# What needs to be done
In the records below, find each line containing the word "spectrogram" and copy it.

# Records to use
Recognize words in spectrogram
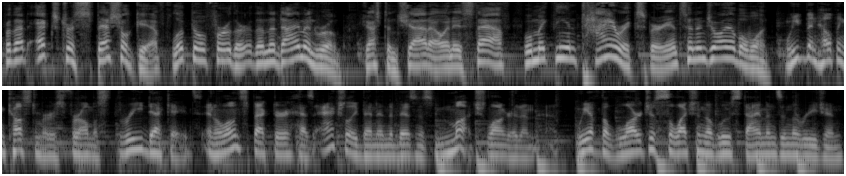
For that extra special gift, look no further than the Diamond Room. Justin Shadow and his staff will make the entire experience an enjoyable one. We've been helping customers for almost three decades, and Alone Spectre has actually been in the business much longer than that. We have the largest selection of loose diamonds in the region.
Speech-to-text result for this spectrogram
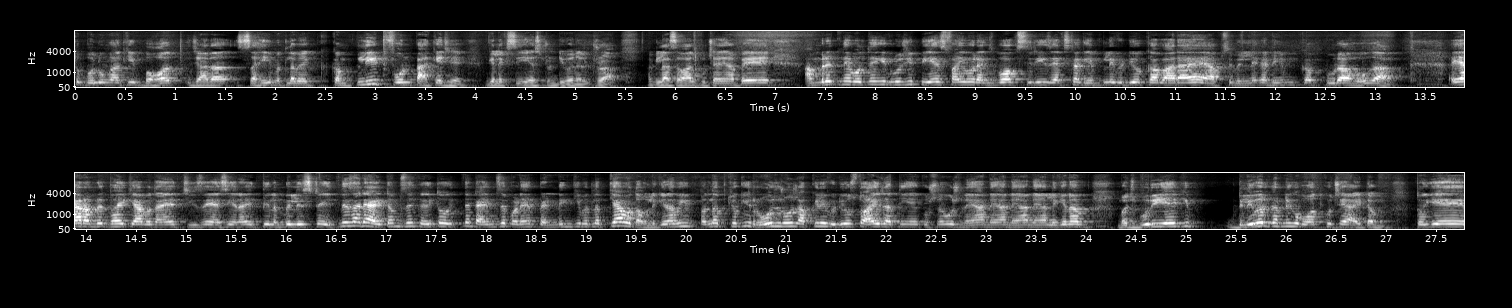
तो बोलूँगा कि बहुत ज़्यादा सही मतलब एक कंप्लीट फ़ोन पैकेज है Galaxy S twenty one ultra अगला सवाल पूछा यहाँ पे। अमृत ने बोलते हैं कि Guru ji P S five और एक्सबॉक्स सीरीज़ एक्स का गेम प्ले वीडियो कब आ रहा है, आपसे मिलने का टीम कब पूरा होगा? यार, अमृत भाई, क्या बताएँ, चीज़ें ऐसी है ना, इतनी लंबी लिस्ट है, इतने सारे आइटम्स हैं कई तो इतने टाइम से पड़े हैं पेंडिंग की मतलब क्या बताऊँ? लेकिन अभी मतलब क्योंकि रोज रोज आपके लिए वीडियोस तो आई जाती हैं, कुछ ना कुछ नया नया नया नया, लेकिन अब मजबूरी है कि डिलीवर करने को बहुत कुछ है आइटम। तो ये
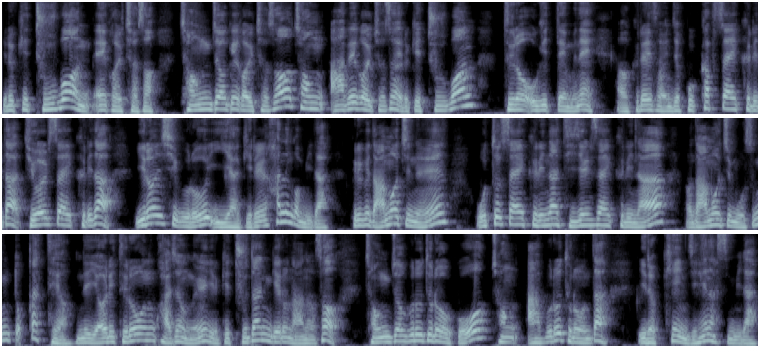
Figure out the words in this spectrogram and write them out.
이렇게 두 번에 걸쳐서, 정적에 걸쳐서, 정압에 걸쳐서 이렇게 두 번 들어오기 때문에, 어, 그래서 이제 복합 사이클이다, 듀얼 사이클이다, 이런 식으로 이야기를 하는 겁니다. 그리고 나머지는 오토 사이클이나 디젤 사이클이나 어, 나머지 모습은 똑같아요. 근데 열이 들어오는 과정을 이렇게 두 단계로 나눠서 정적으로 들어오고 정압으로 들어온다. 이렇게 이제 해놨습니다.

# Expected answer
Recognize words in spectrogram
Speech-to-text result for this spectrogram
Figure out the words in this spectrogram and write them out.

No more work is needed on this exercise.